Dataset records:
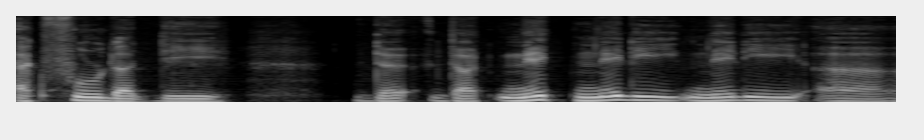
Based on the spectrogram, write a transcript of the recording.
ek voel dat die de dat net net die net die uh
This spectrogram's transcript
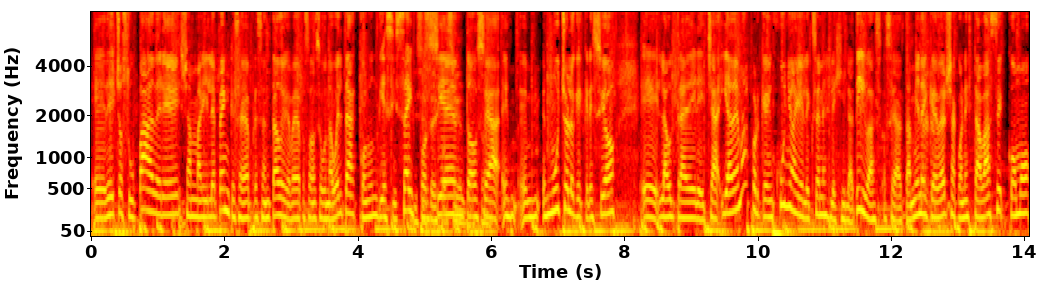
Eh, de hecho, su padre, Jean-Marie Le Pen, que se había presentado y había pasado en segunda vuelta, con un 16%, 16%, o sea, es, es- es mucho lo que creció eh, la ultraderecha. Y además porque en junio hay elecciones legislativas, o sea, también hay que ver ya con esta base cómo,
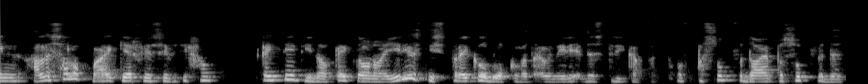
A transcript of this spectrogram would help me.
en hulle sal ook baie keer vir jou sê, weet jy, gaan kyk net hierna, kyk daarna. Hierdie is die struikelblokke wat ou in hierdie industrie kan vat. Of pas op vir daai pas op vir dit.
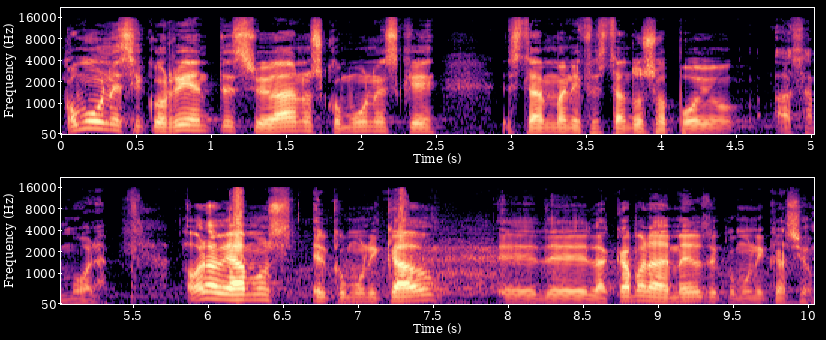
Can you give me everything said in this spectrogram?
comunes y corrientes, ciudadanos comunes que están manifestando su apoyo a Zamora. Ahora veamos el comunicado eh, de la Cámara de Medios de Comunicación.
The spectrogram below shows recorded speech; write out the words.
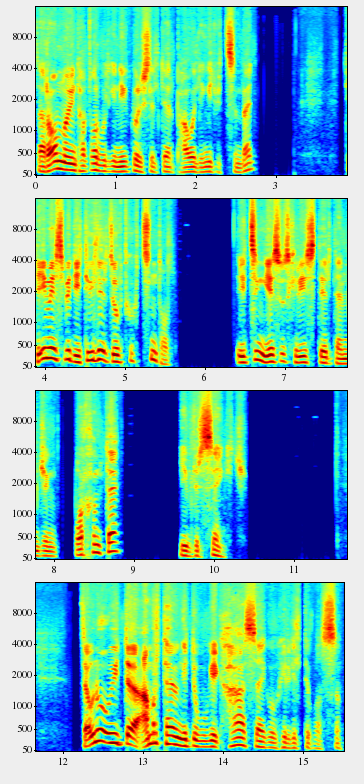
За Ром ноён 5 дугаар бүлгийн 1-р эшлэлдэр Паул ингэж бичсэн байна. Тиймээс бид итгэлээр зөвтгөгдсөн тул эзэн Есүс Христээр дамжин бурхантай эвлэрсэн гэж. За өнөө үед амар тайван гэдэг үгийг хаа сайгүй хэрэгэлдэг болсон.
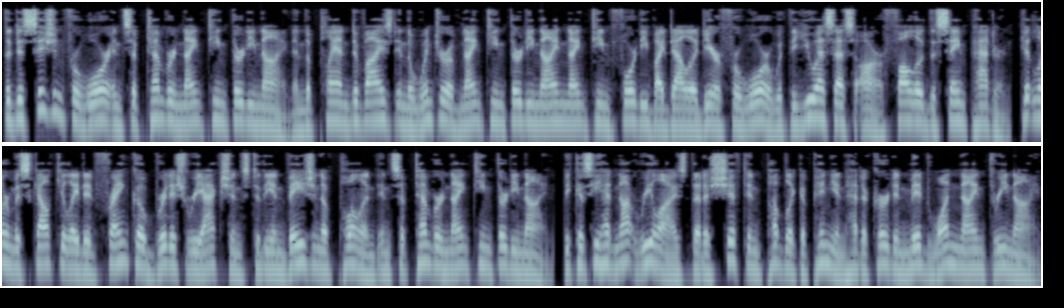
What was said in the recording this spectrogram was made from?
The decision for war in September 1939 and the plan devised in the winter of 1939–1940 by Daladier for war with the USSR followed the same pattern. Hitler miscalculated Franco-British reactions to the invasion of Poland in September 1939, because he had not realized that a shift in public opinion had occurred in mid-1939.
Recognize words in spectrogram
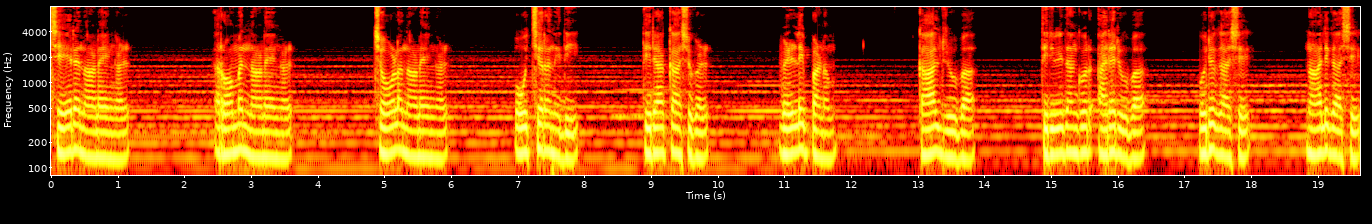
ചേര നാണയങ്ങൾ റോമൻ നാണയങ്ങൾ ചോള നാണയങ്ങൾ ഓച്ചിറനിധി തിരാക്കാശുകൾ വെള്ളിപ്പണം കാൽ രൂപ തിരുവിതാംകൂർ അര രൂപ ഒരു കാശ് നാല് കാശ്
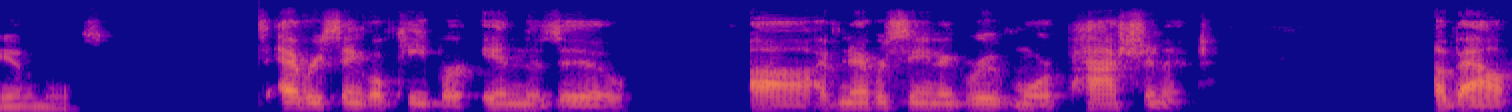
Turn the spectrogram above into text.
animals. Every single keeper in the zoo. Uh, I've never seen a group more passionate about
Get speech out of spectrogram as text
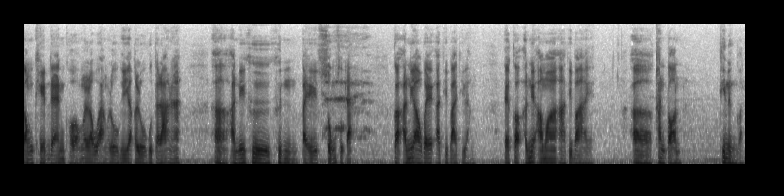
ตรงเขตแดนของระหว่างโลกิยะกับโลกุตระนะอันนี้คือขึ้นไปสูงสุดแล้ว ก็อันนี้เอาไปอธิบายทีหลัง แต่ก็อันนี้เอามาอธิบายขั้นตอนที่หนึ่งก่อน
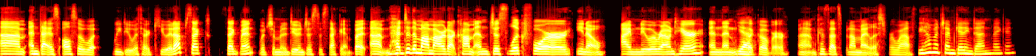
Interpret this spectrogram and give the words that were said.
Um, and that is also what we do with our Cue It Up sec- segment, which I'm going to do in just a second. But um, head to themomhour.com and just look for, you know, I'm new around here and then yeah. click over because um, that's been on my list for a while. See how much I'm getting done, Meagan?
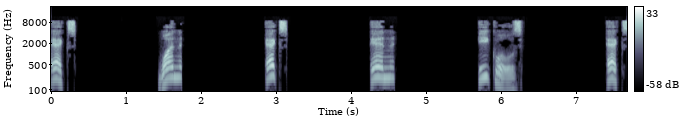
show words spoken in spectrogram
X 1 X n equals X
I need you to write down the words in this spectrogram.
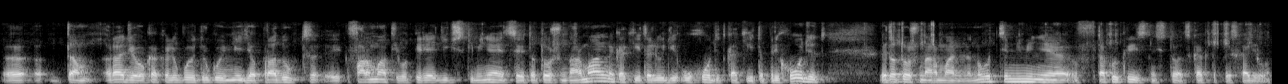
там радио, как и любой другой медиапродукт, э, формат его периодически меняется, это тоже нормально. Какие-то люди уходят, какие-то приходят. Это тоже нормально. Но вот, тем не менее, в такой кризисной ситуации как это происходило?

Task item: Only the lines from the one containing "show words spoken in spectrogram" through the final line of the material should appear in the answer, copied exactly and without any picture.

Expected answer:
show words spoken in spectrogram
X 1 X n equals X
I need you to write down the words in this spectrogram.
там радио, как и любой другой медиапродукт, э, формат его периодически меняется, это тоже нормально. Какие-то люди уходят, какие-то приходят. Это тоже нормально. Но вот, тем не менее, в такой кризисной ситуации как это происходило?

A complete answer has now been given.